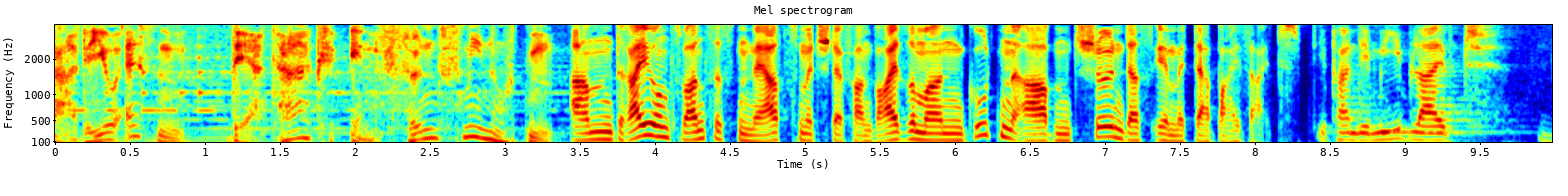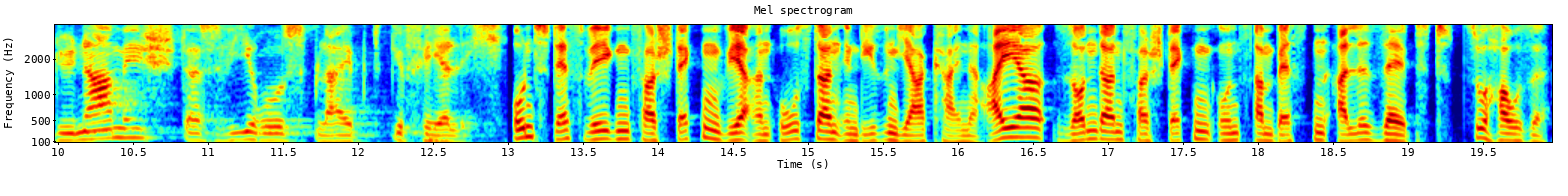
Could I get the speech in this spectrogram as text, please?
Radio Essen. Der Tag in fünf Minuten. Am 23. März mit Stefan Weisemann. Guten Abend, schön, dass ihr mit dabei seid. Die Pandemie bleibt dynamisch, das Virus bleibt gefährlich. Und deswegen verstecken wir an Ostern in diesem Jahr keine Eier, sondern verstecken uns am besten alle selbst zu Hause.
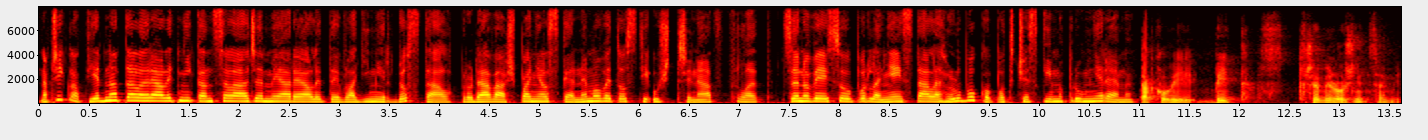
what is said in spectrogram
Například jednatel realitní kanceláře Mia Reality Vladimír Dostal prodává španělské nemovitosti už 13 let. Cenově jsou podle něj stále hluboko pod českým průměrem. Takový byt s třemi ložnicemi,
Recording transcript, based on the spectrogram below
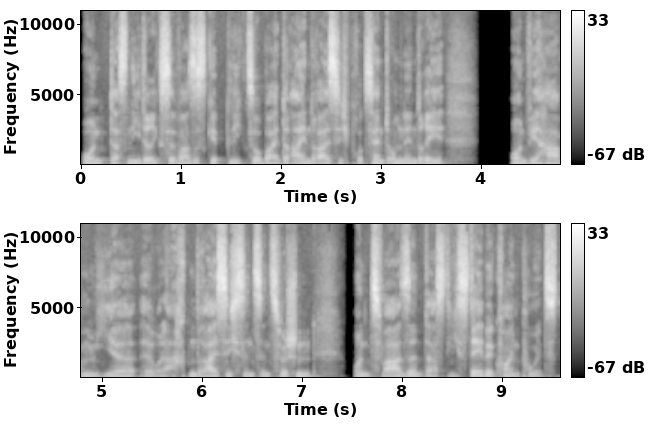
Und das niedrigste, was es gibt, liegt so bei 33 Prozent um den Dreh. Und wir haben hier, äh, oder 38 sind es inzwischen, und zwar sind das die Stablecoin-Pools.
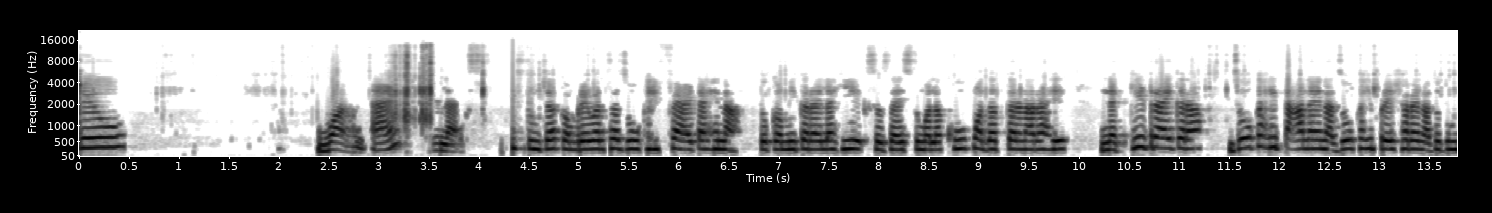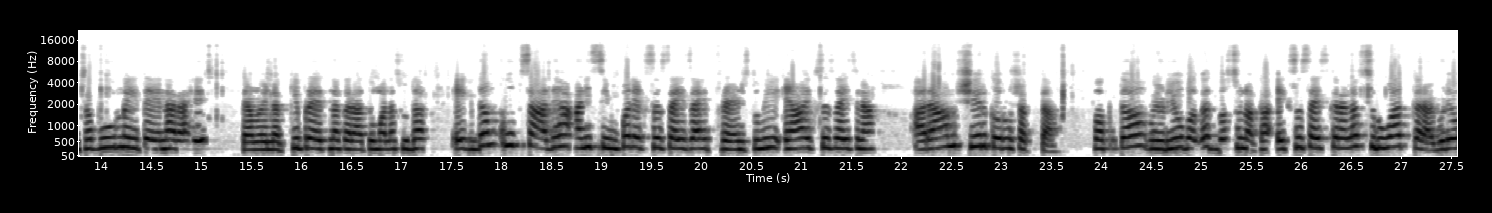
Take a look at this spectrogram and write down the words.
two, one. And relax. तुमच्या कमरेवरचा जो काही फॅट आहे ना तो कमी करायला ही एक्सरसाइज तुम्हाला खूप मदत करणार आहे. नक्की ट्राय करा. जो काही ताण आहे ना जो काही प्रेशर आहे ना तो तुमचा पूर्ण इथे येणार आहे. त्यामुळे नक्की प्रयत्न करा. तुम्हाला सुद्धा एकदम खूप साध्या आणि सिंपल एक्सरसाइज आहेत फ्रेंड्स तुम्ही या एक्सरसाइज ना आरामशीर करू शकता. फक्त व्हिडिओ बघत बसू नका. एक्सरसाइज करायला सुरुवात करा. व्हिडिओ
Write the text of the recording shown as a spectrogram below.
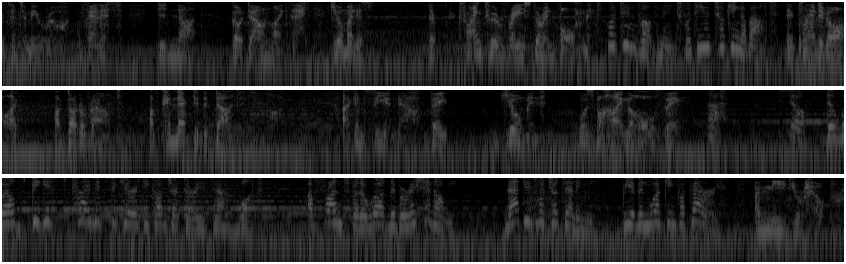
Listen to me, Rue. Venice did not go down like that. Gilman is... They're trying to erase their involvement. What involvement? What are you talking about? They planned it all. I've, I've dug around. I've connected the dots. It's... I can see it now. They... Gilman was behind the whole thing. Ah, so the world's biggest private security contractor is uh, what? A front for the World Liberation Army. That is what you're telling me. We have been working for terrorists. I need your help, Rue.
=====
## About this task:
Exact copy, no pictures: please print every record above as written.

## Problem solution:
Could I get the speech in this spectrogram as text, please?
Radio Essen. Der Tag in fünf Minuten. Am 23. März mit Stefan Weisemann. Guten Abend, schön, dass ihr mit dabei seid. Die Pandemie bleibt dynamisch, das Virus bleibt gefährlich. Und deswegen verstecken wir an Ostern in diesem Jahr keine Eier, sondern verstecken uns am besten alle selbst zu Hause.
what is said in spectrogram
Například jednatel realitní kanceláře Mia Reality Vladimír Dostal prodává španělské nemovitosti už 13 let. Cenově jsou podle něj stále hluboko pod českým průměrem. Takový byt s třemi ložnicemi,
Recording transcript, based on the spectrogram below
Und das niedrigste, was es gibt, liegt so bei 33 Prozent um den Dreh. Und wir haben hier, äh, oder 38 sind es inzwischen, und zwar sind das die Stablecoin-Pools.
Take a look at this spectrogram and write down the words.
two, one. And relax. तुमच्या कमरेवरचा जो काही फॅट आहे ना तो कमी करायला ही एक्सरसाइज तुम्हाला खूप मदत करणार आहे. नक्की ट्राय करा. जो काही ताण आहे ना जो काही प्रेशर आहे ना तो तुमचा पूर्ण इथे येणार आहे. त्यामुळे नक्की प्रयत्न करा. तुम्हाला सुद्धा एकदम खूप साध्या आणि सिंपल एक्सरसाइज आहेत फ्रेंड्स तुम्ही या एक्सरसाइज ना आरामशीर करू शकता. फक्त व्हिडिओ बघत बसू नका. एक्सरसाइज करायला सुरुवात करा. व्हिडिओ
Write the text of the recording shown as a spectrogram below.
Listen to me, Rue. Venice did not go down like that. Gilman is... They're trying to erase their involvement. What involvement? What are you talking about? They planned it all. I've, I've dug around. I've connected the dots. It's... I can see it now. They... Gilman was behind the whole thing. Ah, so the world's biggest private security contractor is uh, what? A front for the World Liberation Army. That is what you're telling me. We have been working for terrorists. I need your help, Rue.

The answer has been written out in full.